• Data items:
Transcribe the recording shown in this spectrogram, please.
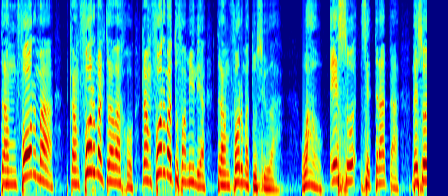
transforma, transforma el trabajo, transforma tu familia, transforma tu ciudad. Wow, eso se trata. De eso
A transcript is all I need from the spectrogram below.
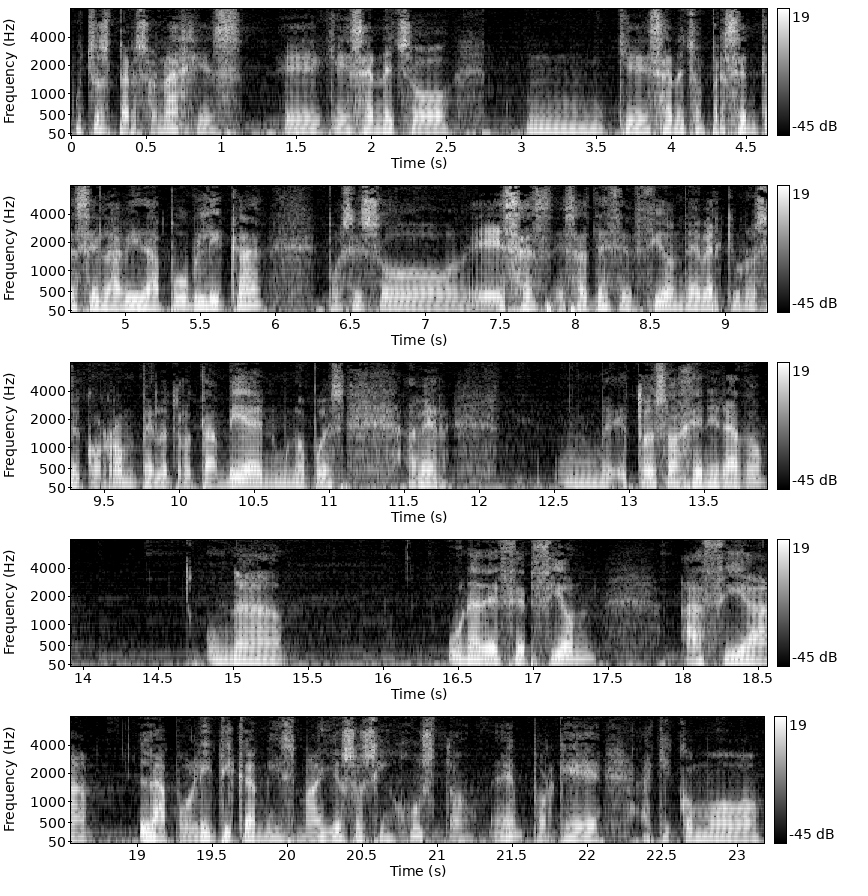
muchos personajes eh, que se han hecho Mm, que se han hecho presentes en la vida pública, pues eso, esas, esa decepción de ver que uno se corrompe, el otro también, uno pues, a ver, mm, todo eso ha generado una, una decepción hacia la política misma y eso es injusto, ¿eh? porque aquí como,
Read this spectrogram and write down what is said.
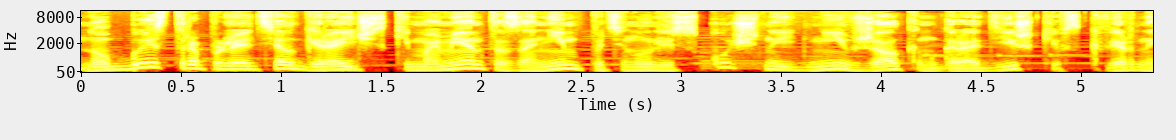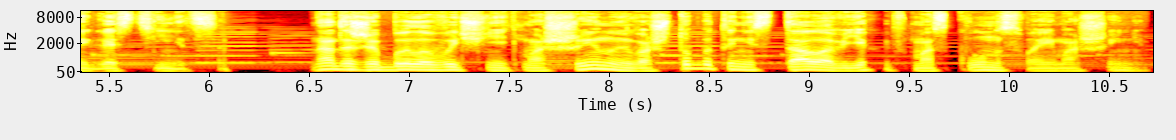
Но быстро пролетел героический момент, а за ним потянулись скучные дни в жалком городишке в скверной гостинице. Надо же было вычинить машину и во что бы то ни стало въехать в Москву на своей машине.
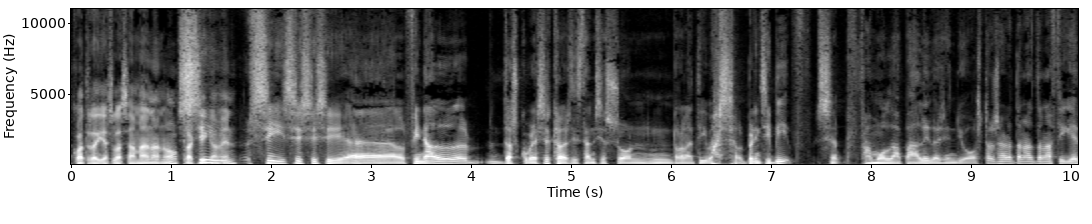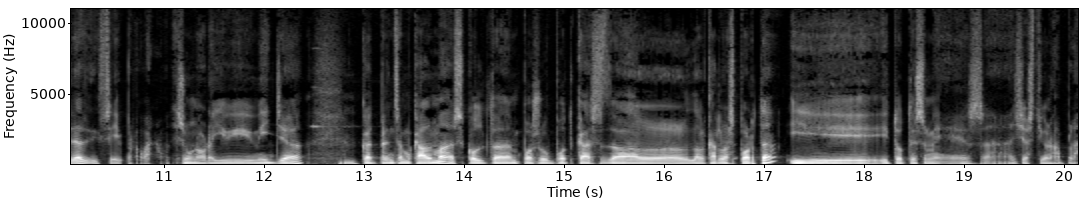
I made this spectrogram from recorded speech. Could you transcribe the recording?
quatre dies a la setmana, no? Pràcticament. Sí, sí, sí, sí. Eh, al final descobreixes que les distàncies són relatives. Al principi fa molt de pal i la gent diu ostres, ara t'has anat a Figueres? I dic, sí, però bueno, és una hora i mitja que et prens amb calma, escolta, em poso podcast del, del Carles Porta i, i tot és més eh, gestionable.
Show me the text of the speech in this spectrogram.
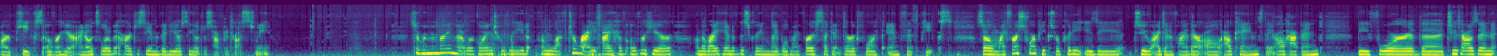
our peaks over here. I know it's a little bit hard to see in the video, so you'll just have to trust me. So remembering that we're going to read from left to right, I have over here on the right hand of the screen labeled my first, second, third, fourth, and fifth peaks. So my first four peaks were pretty easy to identify. They're all alkanes. They all happened before the 2000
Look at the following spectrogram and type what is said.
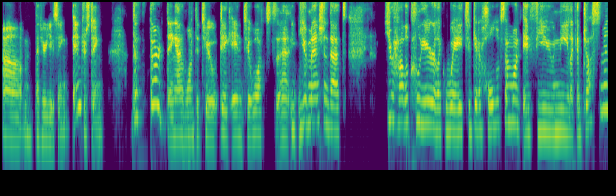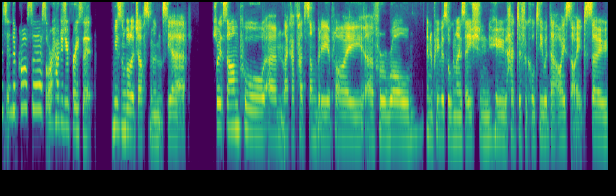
um, that you're using. Interesting. The third thing I wanted to dig into what uh, you mentioned that you have a clear like way to get a hold of someone if you need like adjustments in the process, or how did you phrase it? Reasonable adjustments, yeah. For example, um, like I've had somebody apply uh, for a role in a previous organization who had difficulty with their eyesight. So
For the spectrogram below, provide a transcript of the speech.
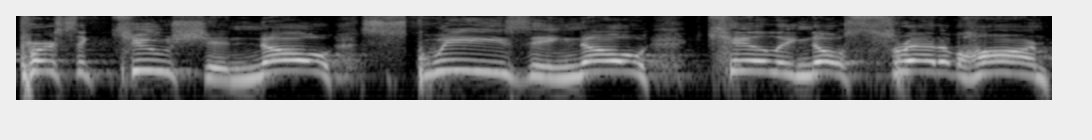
persecution, no squeezing, no killing, no threat of harm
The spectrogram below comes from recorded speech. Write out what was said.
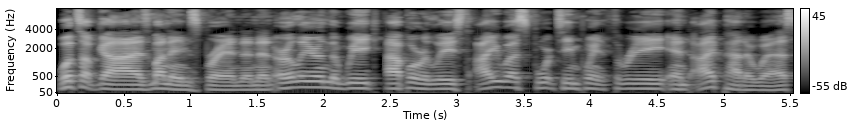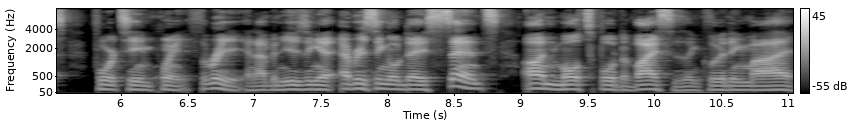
What's up guys, my name's Brandon and earlier in the week Apple released iOS 14.3 and iPadOS 14.3 and I've been using it every single day since on multiple devices including my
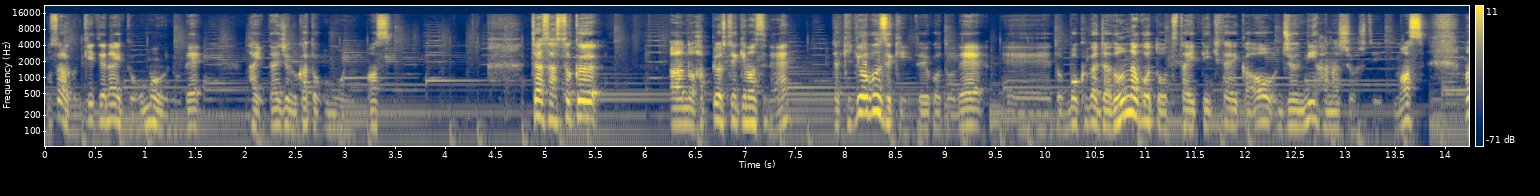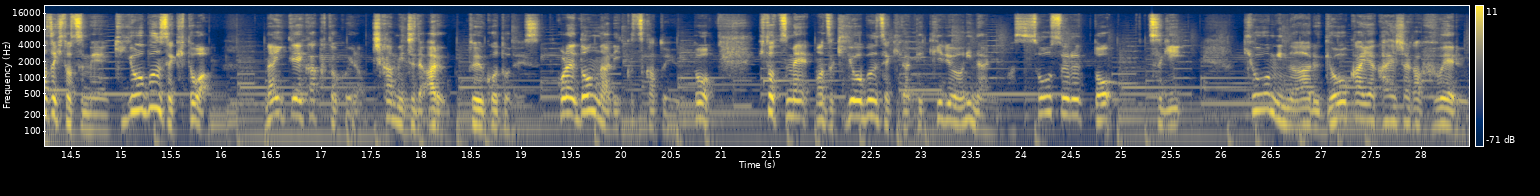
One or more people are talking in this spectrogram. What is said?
おそらく聞いてないと思うので、はい、大丈夫かと思います。じゃあ早速、あの、発表していきますね。じゃあ企業分析ということで、えー、と僕がじゃあどんなことを伝えていきたいかを順に話をしていきます。まず一つ目、企業分析とは内定獲得への近道であるということです。これどんな理屈かというと、一つ目、まず企業分析ができるようになります。そうすると、次、興味のある業界や会社が増える。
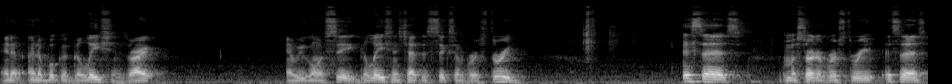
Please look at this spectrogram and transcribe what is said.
in, a, in the book of Galatians, right? And we're going to see Galatians chapter 6 and verse 3. It says, I'm going to start at verse 3. It says,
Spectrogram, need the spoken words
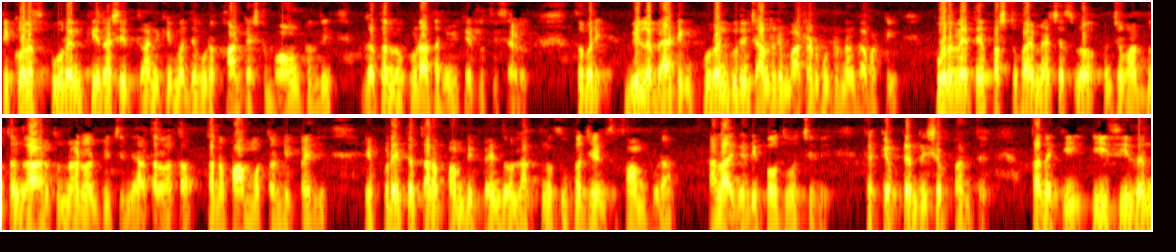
నికోలస్ పూరన్కి రషీద్ ఖాన్కి మధ్య కూడా కాంటెస్ట్ బాగుంటుంది. గతంలో కూడా అతని వికెట్లు తీశాడు. సో మరి వీళ్ళ బ్యాటింగ్ పూరన్ గురించి ఆల్రెడీ మాట్లాడుకుంటున్నాం కాబట్టి పూరన్ అయితే ఫస్ట్ ఫైవ్ మ్యాచెస్లో కొంచెం అద్భుతంగా ఆడుతున్నాడు అనిపించింది. ఆ తర్వాత తన ఫామ్ మొత్తం డిప్ అయింది. ఎప్పుడైతే తన ఫామ్ డిప్ అయిందో లక్నో సూపర్ జెయింట్స్ ఫామ్ కూడా అలాగే డిప్ అవుతూ వచ్చింది. ఇక కెప్టెన్ రిషబ్ పంత్ తనకి ఈ సీజన్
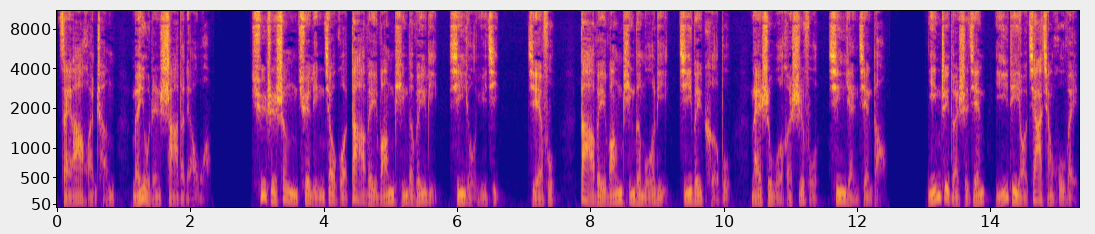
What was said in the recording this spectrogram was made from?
在阿缓城没有人杀得了我。屈志胜却领教过大魏王平的威力，心有余悸。姐夫，大魏王平的魔力极为可怖，乃是我和师傅亲眼见到。您这段时间一定要加强护卫，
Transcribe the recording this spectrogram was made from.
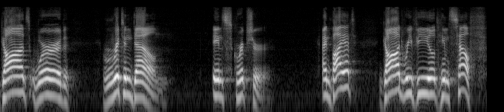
God's word written down in Scripture. And by it, God revealed himself.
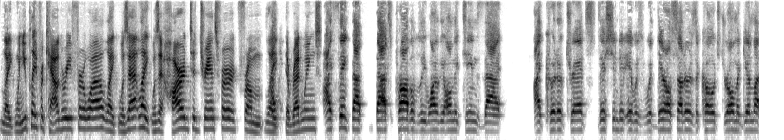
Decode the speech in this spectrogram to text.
like when you played for Calgary for a while? Like, was that like, was it hard to transfer from like the Red Wings? I think that that's probably one of the only teams that I could have transitioned it. It was with Darryl Sutter as the coach, Jarome Iginla.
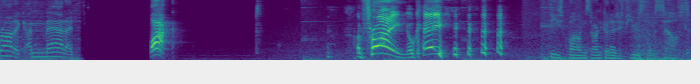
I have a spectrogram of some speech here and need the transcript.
I'm neurotic. I'm mad. I. Fuck! I'm trying, okay? These bombs aren't gonna defuse themselves.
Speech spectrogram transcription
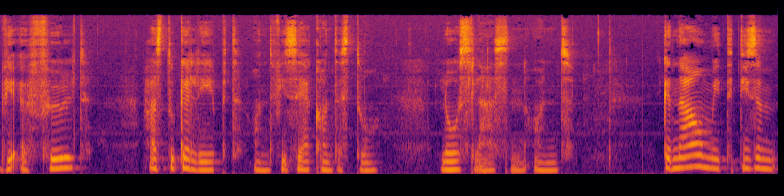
wie erfüllt hast du gelebt und wie sehr konntest du loslassen. Und genau mit diesem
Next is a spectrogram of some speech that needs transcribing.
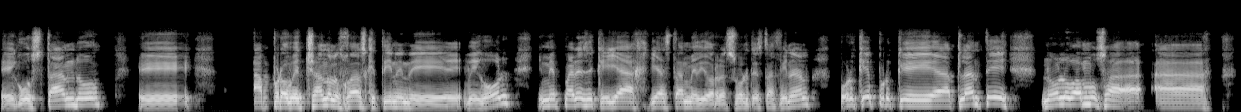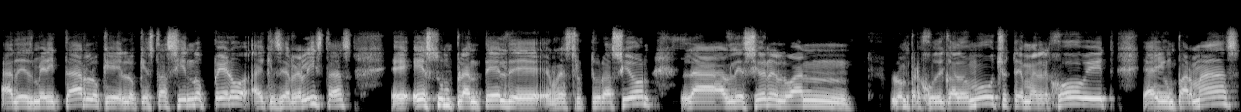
eh, gustando, eh, aprovechando las jugadas que tienen de, gol y me parece que ya, ya está medio resuelta esta final. ¿Por qué? Porque Atlante no lo vamos a, a, desmeritar lo que, lo que está haciendo, pero hay que ser realistas. Eh, es un plantel de reestructuración, las lesiones lo han lo han perjudicado mucho, tema del Hobbit, hay un par más,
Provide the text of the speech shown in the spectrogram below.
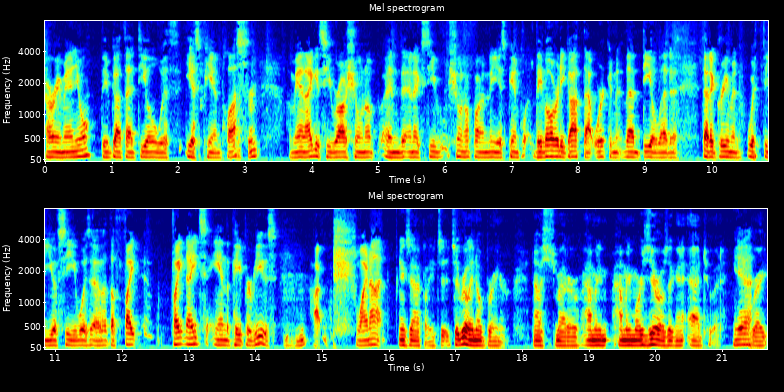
Ari Emanuel. They've got that deal with ESPN Plus. Right. Oh, man, I could see Raw showing up and NXT showing up on ESPN. Plus. They've already got that working. That deal, that uh, that agreement with the UFC was uh, the fight fight nights and the pay per views. why not? Exactly. It's, it's a really no brainer. Now it's just a matter of how many how many more zeros they're going to add to it. Yeah. Right.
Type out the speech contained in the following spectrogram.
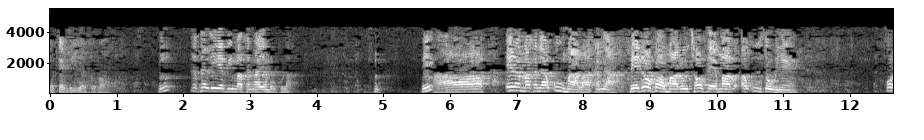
24ရက်ဆိုတော့ဟင်24ရက်ပြီးမှ15ရက်မဟုတ်ဘူးလားဟင်ဟာအဲ့ဒါမှခမဥမှာလားခမဘယ်တော့ပေါ့မှာတော့60မှာဥဆိုရင်ဟော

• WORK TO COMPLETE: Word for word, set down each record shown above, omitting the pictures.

• REPLY:
Transcribe the recording shown in this spectrogram, please.
transforma, transforma el trabajo, transforma tu familia, transforma tu ciudad. Wow, eso se trata. De eso
A transcript is all I need from the spectrogram below.
muchos personajes eh, que se han hecho Mm, que se han hecho presentes en la vida pública, pues eso, esas, esa decepción de ver que uno se corrompe, el otro también, uno pues, a ver, mm, todo eso ha generado una, una decepción hacia la política misma y eso es injusto, ¿eh? porque aquí como,
Read this spectrogram and write down what is said.
Но быстро пролетел героический момент, а за ним потянулись скучные дни в жалком городишке в скверной гостинице. Надо же было вычинить машину и во что бы то ни стало въехать в Москву на своей машине.
I made this spectrogram from recorded speech. Could you transcribe the recording?
quatre dies a la setmana, no? Pràcticament. Sí, sí, sí, sí. Eh, al final descobreixes que les distàncies són relatives. Al principi fa molt de pal i la gent diu ostres, ara t'has anat a Figueres? I dic, sí, però bueno, és una hora i mitja que et prens amb calma, escolta, em poso podcast del, del Carles Porta i, i tot és més eh, gestionable.
Show me the text of the speech in this spectrogram.
our peaks over here. I know it's a little bit hard to see in the video, so you'll just have to trust me. So remembering that we're going to read from left to right, I have over here on the right hand of the screen labeled my first, second, third, fourth, and fifth peaks. So my first four peaks were pretty easy to identify. They're all alkanes. They all happened before the 2000
Look at the following spectrogram and type what is said.
um, that you're using. Interesting. The third thing I wanted to dig into what uh, you mentioned that you have a clear like way to get a hold of someone if you need like adjustments in the process, or how did you phrase it? Reasonable adjustments, yeah. For example, um, like I've had somebody apply uh, for a role in a previous organization who had difficulty with their eyesight. So
For the spectrogram below, provide a transcript of the speech.
persecution, no squeezing, no killing, no threat of harm
The spectrogram below comes from recorded speech. Write out what was said.
What's up guys, my name's Brandon and earlier in the week Apple released iOS 14.3 and iPadOS 14.3 and I've been using it every single day since on multiple devices including my
One or more people are talking in this spectrogram. What is said?
おそらく聞いてないと思うので、はい、大丈夫かと思います。じゃあ早速、あの、発表していきますね。じゃあ企業分析ということで、えー、と僕がじゃあどんなことを伝えていきたいかを順に話をしていきます。まず一つ目、企業分析とは内定獲得への近道であるということです。これどんな理屈かというと、一つ目、まず企業分析ができるようになります。そうすると、次、興味のある業界や会社が増える。
Please look at this spectrogram and transcribe what is said.
in, a, in the book of Galatians, right? And we're going to see Galatians chapter 6 and verse 3. It says, I'm going to start at verse 3. It says,
Spectrogram, need the spoken words
నికోలస్ పూరన్కి రషీద్ ఖాన్కి మధ్య కూడా కాంటెస్ట్ బాగుంటుంది. గతంలో కూడా అతని వికెట్లు తీశాడు. సో మరి వీళ్ళ బ్యాటింగ్ పూరన్ గురించి ఆల్రెడీ మాట్లాడుకుంటున్నాం కాబట్టి పూరన్ అయితే ఫస్ట్ ఫైవ్ మ్యాచెస్లో కొంచెం అద్భుతంగా ఆడుతున్నాడు అనిపించింది. ఆ తర్వాత తన ఫామ్ మొత్తం డిప్ అయింది. ఎప్పుడైతే తన ఫామ్ డిప్ అయిందో లక్నో సూపర్ జెయింట్స్ ఫామ్ కూడా అలాగే డిప్ అవుతూ వచ్చింది. ఇక కెప్టెన్ రిషబ్ పంత్ తనకి ఈ సీజన్
What was said in the recording this spectrogram was made from?
在阿缓城没有人杀得了我。屈志胜却领教过大魏王平的威力，心有余悸。姐夫，大魏王平的魔力极为可怖，乃是我和师傅亲眼见到。您这段时间一定要加强护卫，
Transcribe the recording this spectrogram was made from.
God's word written down in Scripture. And by it, God revealed himself.
Decode the speech in this spectrogram to text.
like when you played for Calgary for a while? Like, was that like, was it hard to transfer from like the Red Wings? I think that that's probably one of the only teams that I could have transitioned it. It was with Darryl Sutter as the coach, Jarome Iginla.
I have a spectrogram of some speech here and need the transcript.
I'm neurotic. I'm mad. I. Fuck! I'm trying, okay? These bombs aren't gonna defuse themselves.
Speech spectrogram transcription
wie erfüllt hast du gelebt und wie sehr konntest du loslassen. Und genau mit diesem
Next is a spectrogram of some speech that needs transcribing.
eh, gustando, eh, aprovechando las jugadas que tienen de, gol y me parece que ya, ya está medio resuelta esta final. ¿Por qué? Porque Atlante no lo vamos a, a, desmeritar lo que, lo que está haciendo, pero hay que ser realistas. Eh, es un plantel de reestructuración, las lesiones lo han lo han perjudicado mucho, tema del Hobbit, hay un par más,
Provide the text of the speech shown in the spectrogram below.
Ari Emanuel. They've got that deal with ESPN Plus. Right. Oh, man, I could see Raw showing up and NXT showing up on ESPN. Plus. They've already got that working. That deal, that uh, that agreement with the UFC was uh, the fight fight nights and the pay per views. why not? Exactly. It's, it's a really no brainer. Now it's just a matter of how many how many more zeros they're going to add to it. Yeah. Right.
Type out the speech contained in the following spectrogram.
24ရက်ဆိုတော့ဟင်24ရက်ပြီးမှ15ရက်မဟုတ်ဘူးလားဟင်ဟာအဲ့ဒါမှခမဥမှာလားခမဘယ်တော့ပေါ့မှာတော့60မှာဥဆိုရင်ဟော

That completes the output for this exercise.